Exercise prompt >>
Your result should be every line of the records below that contains the word "Language".

Material for the task >>
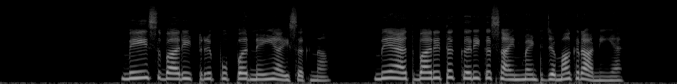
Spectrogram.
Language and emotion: Dogri, sad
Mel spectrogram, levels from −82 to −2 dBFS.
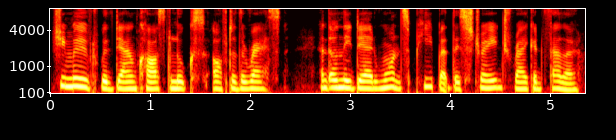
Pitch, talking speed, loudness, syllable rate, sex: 200 Hz, 200 wpm, -15 LUFS, 5.5 syllables/s, female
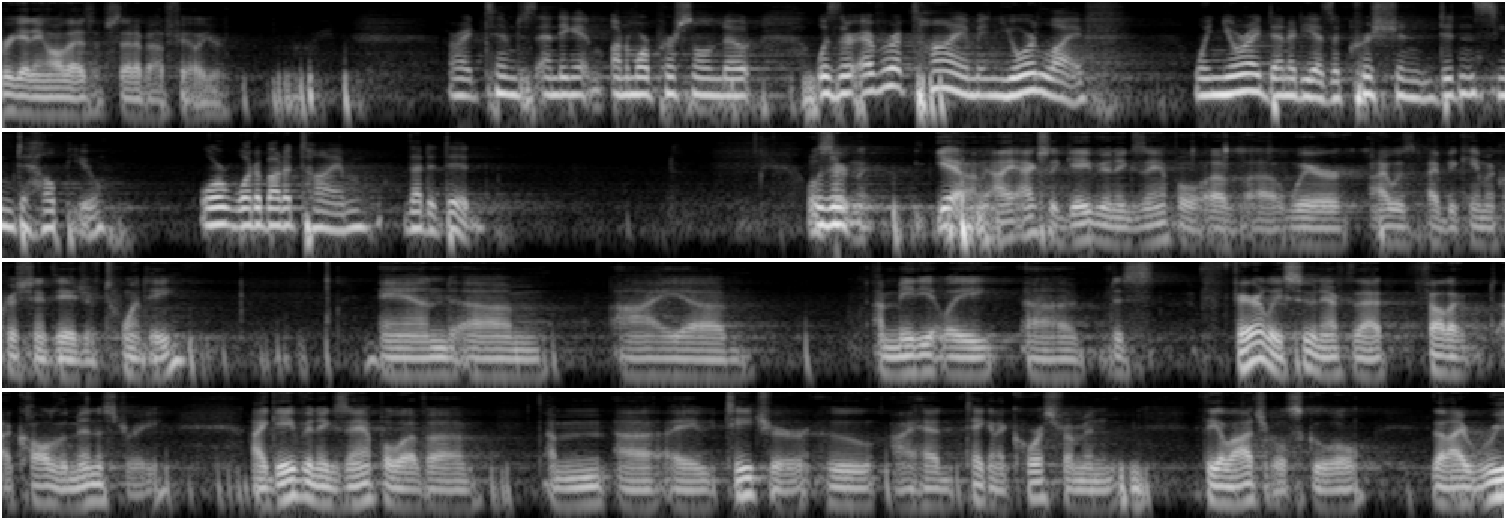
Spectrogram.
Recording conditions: live audience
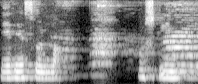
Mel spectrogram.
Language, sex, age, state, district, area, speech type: Tamil, female, 18-30, Tamil Nadu, Kallakurichi, urban, spontaneous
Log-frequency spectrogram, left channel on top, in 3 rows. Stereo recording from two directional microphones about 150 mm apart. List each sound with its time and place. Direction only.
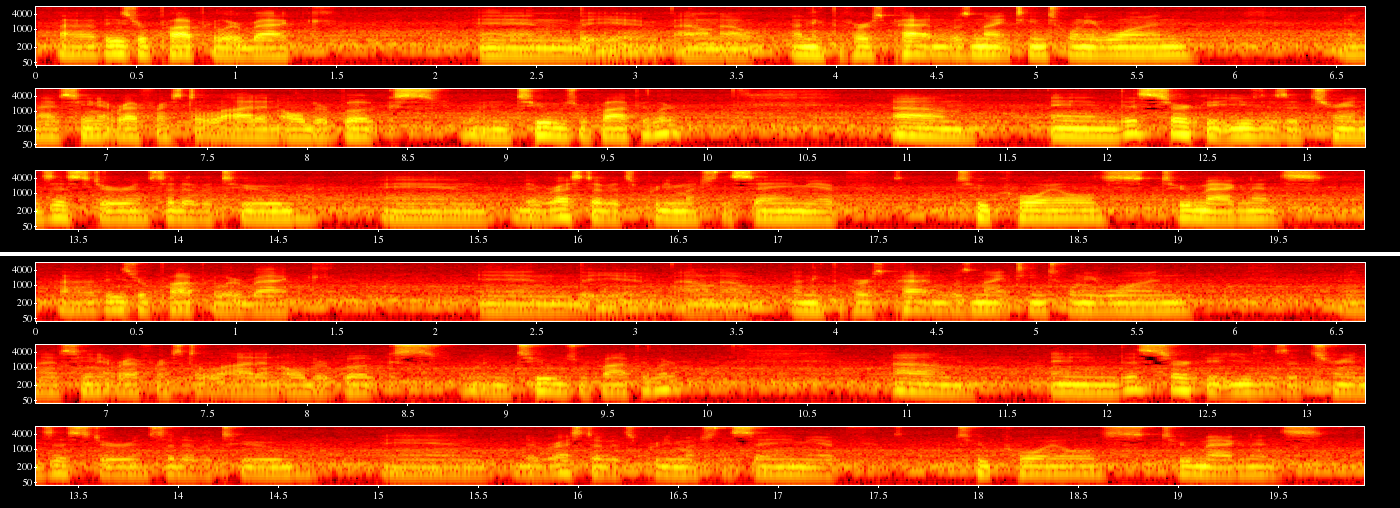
0.1 s speech: 25° left (ahead or behind)
2.2 s speech: 25° left (ahead or behind)
6.7 s speech: 25° left (ahead or behind)
10.9 s speech: 25° left (ahead or behind)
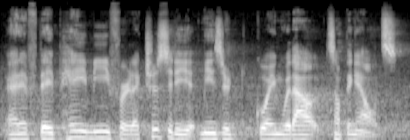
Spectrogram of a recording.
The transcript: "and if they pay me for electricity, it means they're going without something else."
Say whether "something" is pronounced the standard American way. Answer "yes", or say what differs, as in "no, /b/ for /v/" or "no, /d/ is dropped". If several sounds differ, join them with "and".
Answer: yes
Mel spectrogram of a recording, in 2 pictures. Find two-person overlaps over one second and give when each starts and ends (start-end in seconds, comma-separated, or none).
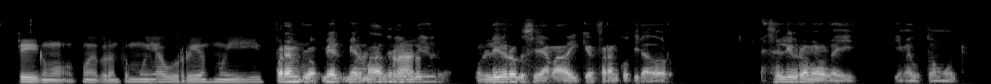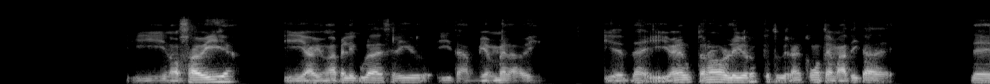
2.7-4.2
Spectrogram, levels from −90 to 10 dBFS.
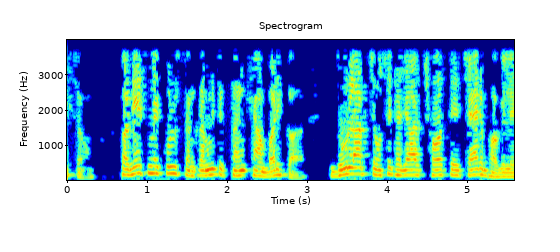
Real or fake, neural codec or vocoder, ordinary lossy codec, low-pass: real; none; none; 3.6 kHz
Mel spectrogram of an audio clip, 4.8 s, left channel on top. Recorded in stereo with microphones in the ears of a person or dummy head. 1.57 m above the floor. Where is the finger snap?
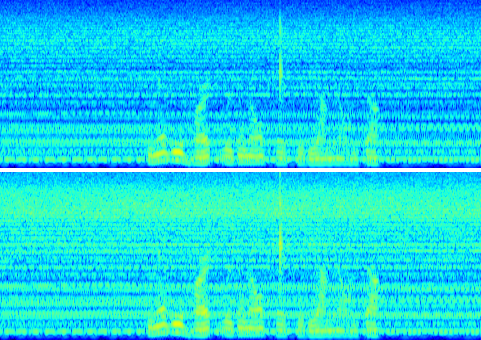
35° right (ahead or behind).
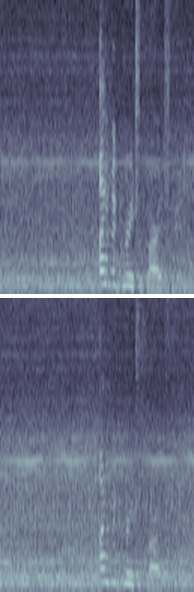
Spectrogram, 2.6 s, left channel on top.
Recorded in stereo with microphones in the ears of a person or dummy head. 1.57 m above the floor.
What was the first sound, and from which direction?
A woman speaking, 55° left (ahead or behind).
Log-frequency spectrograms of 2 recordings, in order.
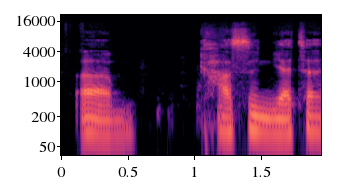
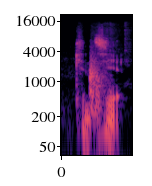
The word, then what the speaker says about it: Quinceañera: But Sarah is having her Casineta. Is that am I pronouncing it? Quinceañera.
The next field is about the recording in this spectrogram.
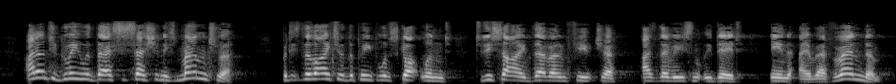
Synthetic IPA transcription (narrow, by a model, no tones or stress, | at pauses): aɪɾõʊ̃ntɨɡɹiːwɪðə˞səsɛʃɨ̃nɨzmãntʰɹə̰ | b̥ʌɾɨtsðəɹaɪtəvðəpiˑpəlˠʌv̥skɒʔlə̃n | tʰədɪsaɪd̪̚ðə˞õʊ̃nfjʉˑt͡ʃə˞ | ʔəzðeɪɹiˑsə̃nʔlidɪɾ | ɪ̃nəɹɛfə˞ɛ̃ndə̰̃m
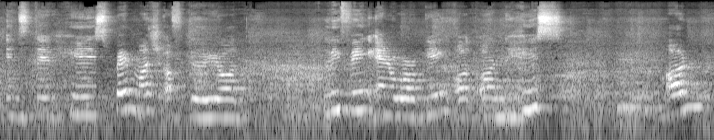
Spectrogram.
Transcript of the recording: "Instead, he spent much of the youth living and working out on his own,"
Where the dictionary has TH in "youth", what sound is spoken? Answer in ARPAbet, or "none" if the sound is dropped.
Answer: T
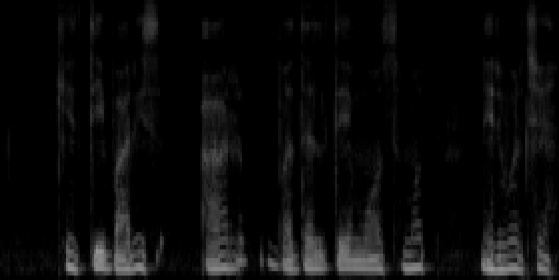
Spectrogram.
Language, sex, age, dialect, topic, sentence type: Magahi, male, 25-30, Northeastern/Surjapuri, agriculture, statement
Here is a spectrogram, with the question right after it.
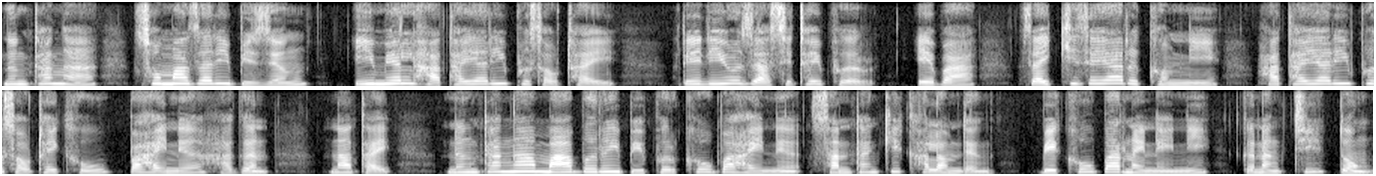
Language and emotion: Bodo, neutral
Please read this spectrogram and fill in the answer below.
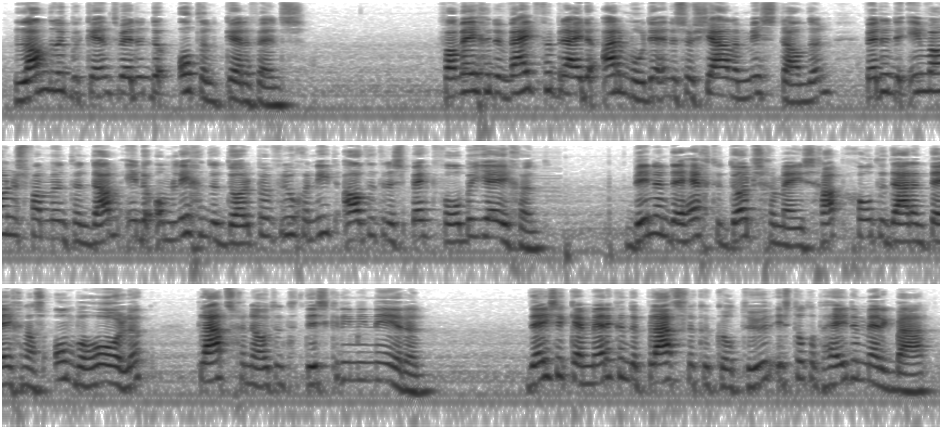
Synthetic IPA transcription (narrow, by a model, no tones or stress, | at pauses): lɑndələk̚bəkɛntʋɛrdəndəɔtənkɛrvɛns | fɑnʋeːχədəʋɛjtfərbrɛjdəʔɑrmudəɛndəsosaːləmɪstɑndən | ʋɛrdəndəʔɪnʋownərsfɑnmøntəndɑmɪndəʔɔmlɪχəndədɔrpənvruχərnitɑlˠtɛtrəspɛk̚tfɔlˠbəjejχənt | bɪnəndəɦɛχtədɔrpsχəmejnsχɑpχɔlˠtədaːɾɪntejχənɑlˠsɔnbəɦoːɹlək̚ | plaːtsχənowtəntədɪskriminɪːɾən | dejzəkɛnmɛrkəndəplaːtsələkəkɵlˠtʰyːərɪstɔtɔpɦejdənmɛrk̚baːr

Task output >>
Language and emotion: Dogri, sad
Language, sex, age, state, district, area, speech type: Tamil, female, 18-30, Tamil Nadu, Kallakurichi, urban, spontaneous
Language, sex, age, dialect, topic, sentence type: Magahi, male, 25-30, Northeastern/Surjapuri, agriculture, statement
Language and emotion: Bodo, neutral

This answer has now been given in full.